According to the Bank of Mauritius Act 2004, the primary object of the Bank shall be to maintain price stability and to promote orderly and balanced economic development. The Act gives the Monetary Policy Committee (MPC) responsibility to formulate and determine the monetary policy to be conducted by the Bank. The MPC meets on a regular quarterly basis.
In line with amendments brought to the Bank of Mauritius Act 2004 in December 2011, the composition of the MPC was revised in March 2012. Members of the MPC now comprise the Governor (Chairperson), three Senior Officers of the Bank appointed by the Governor, and 5 other persons (external members) appointed by the Minister of Finance and Economic Development after consultation with the Governor.
When the MPC met on 24 September 2012, the last available data on national accounts and employment were for 2012Q1 while the last data on external trade and the balance of payments were for 2012Q2. Monetary data on hand was for July 2012 and the last data available on CPI and inflation were for August 2012.
Abbreviations and Definitions

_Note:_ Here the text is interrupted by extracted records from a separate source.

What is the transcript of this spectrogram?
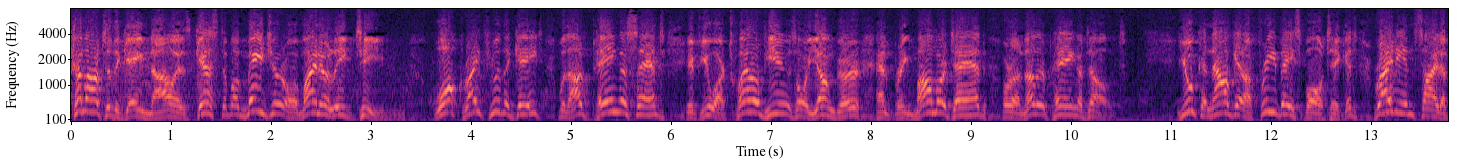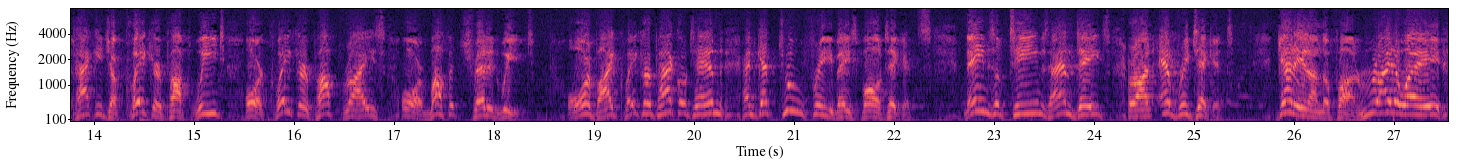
Come out to the game now as guest of a major or minor league team. Walk right through the gate without paying a cent if you are 12 years or younger and bring mom or dad or another paying adult. You can now get a free baseball ticket right inside a package of Quaker puffed wheat or Quaker puffed rice or Muffet shredded wheat. Or buy Quaker Pack-O-Ten and get two free baseball tickets. Names of teams and dates are on every ticket. Get in on the fun right away.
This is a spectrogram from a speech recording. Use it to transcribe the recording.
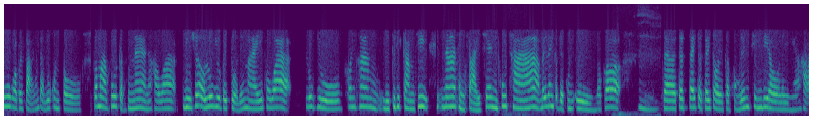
ลูกเราไปฝากตั้งแต่ลูกคนโต ก็มาพูดกับคุณแม่นะคะ ว่า you ช่วยเอาลูก you ไปตรวจได้ไหมเพราะว่าลูกยูค่อนข้างมีพฤติกรรมที่น่าสงสัย เช่นผู้ช้าไม่เล่นกับเด็กคนอื่น แล้วก็ จะจะใจจดใจจ่อยกับของเล่นชิ้นเดียวอะไรอย่างเงี้ยค่ะ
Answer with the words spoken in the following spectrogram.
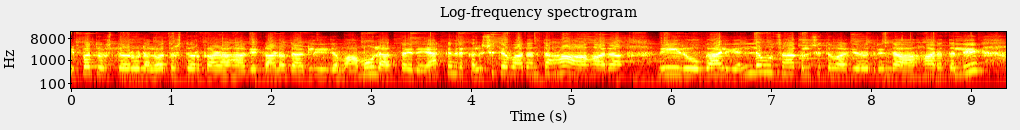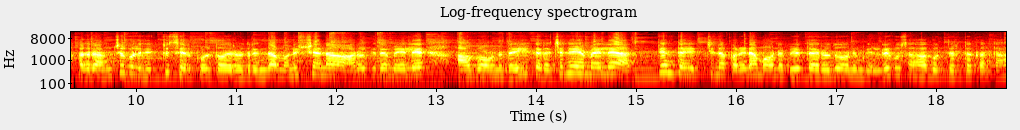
ಇಪ್ಪತ್ತು ವರ್ಷದವರು, ನಲವತ್ತು ವರ್ಷದವ್ರು ಕಾಣೋ, ಹಾಗೆ ಕಾಣೋದಾಗಲಿ ಈಗ ಮಾಮೂಲು ಆಗ್ತಾ ಇದೆ. ಯಾಕಂದರೆ ಕಲುಷಿತವಾದಂತಹ ಆಹಾರ, ನೀರು, ಗಾಳಿ ಎಲ್ಲವೂ ಸಹ ಕಲುಷಿತವಾಗಿರೋದ್ರಿಂದ ಆಹಾರದಲ್ಲಿ ಅದರ ಅಂಶಗಳು ಹೆಚ್ಚು ಸೇರ್ಕೊಳ್ತಾ ಇರೋದ್ರಿಂದ ಮನುಷ್ಯನ ಆರೋಗ್ಯದ ಮೇಲೆ ಹಾಗೂ ಅವನ ದೈಹಿಕ ರಚನೆಯ ಮೇಲೆ ಅತ್ಯಂತ ಹೆಚ್ಚಿನ ಪರಿಣಾಮವನ್ನು ಬೀರ್ತಾ ಇರೋದು ನಿಮ್ಗೆಲ್ರಿಗೂ ಸಹ ಗೊತ್ತಿರತಕ್ಕಂತಹ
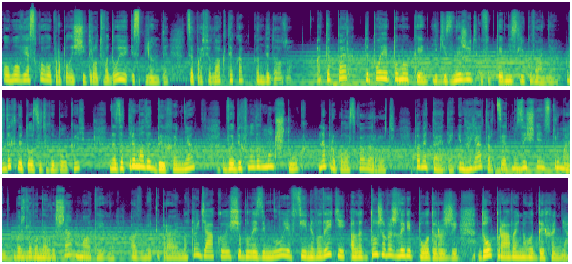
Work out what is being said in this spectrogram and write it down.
Обов'язково прополищіть рот водою і сплюньте. Це профілактика кандидозу. А тепер типові помилки, які знижують ефективність лікування. Вдих не досить глибокий, не затримали дихання, видихнули в мундштук, не прополоскали рот. Пам'ятайте, інгалятор це як музичний інструмент. Важливо не лише мати його, а вміти правильно. Дякую, що були зі мною в цій невеликій, але дуже важливій подорожі до правильного дихання.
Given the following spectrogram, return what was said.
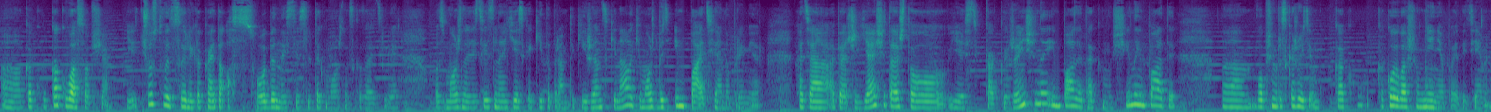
А, как, как у вас вообще? Чувствуется ли какая-то особенность, если так можно сказать? Или, возможно, действительно есть какие-то прям такие женские навыки? Может быть, эмпатия, например. Хотя, опять же, я считаю, что есть как и женщины эмпаты, так и мужчины эмпаты. А, в общем, расскажите, как, какое ваше мнение по этой теме?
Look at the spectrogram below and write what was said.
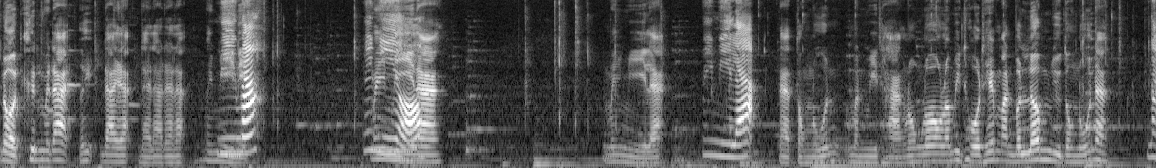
โดดขึ้นไม่ได้ เฮ้ย ได้ละ ได้ละได้ละ ไม่มีมีนี่มะ ไม่มีเหรอ นะ ไม่มีแล้ว ไม่มีแล้ว แต่ตรงนู้นมันมีทางโล่งๆ แล้วมีโทเทมอันเบลเริ่มอยู่ตรงนู้นนะไหน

Headline inflation is measured by the change in the average Consumer Price Index (CPI) over a twelve-month period compared with the corresponding previous twelve-month period.
Y-o-y inflation is measured by the change in the CPI for a given month compared with the corresponding month of the preceding year.
CORE1 inflation excludes food, beverages and tobacco and mortgage interest on housing loan from the CPI basket. Both headline and y-o-y CORE1 inflation measures are available.
CORE2 inflation excludes food, beverages and tobacco, mortgage interest, energy prices and administered prices from the CPI basket. Both headline and y-o-y CORE2 inflation measures are available.
Dealt exchange rate is the weighted average rupee selling rate derived from transactions of US$30,000, and above, or equivalent.
MERI 1 is the Mauritius Exchange Rate Index, a nominal effective exchange rate introduced in July 2008, based on the currency distribution of merchandise trade.
MERI 2 is the Mauritius Exchange Rate Index, a nominal effective exchange rate introduced in July 2008, based on the currency distribution of merchandise trade and tourist earnings.
GBC1s are resident corporations which conduct business outside Mauritius. The law has recently been amended to allow them to transact with residents provided that their activities in Mauritius are ancillary to their core business with non-residents. Other investment includes all debt liabilities between unaffiliated non-residents and residents, which are not securitised. It can be classified by institutional sector: general government, monetary authorities, banks, and other sector, and sub-classified between short-term and long-term.
Y-o-y refers to year-on-year changes.
Q-o-q refers to quarter-on-quarter changes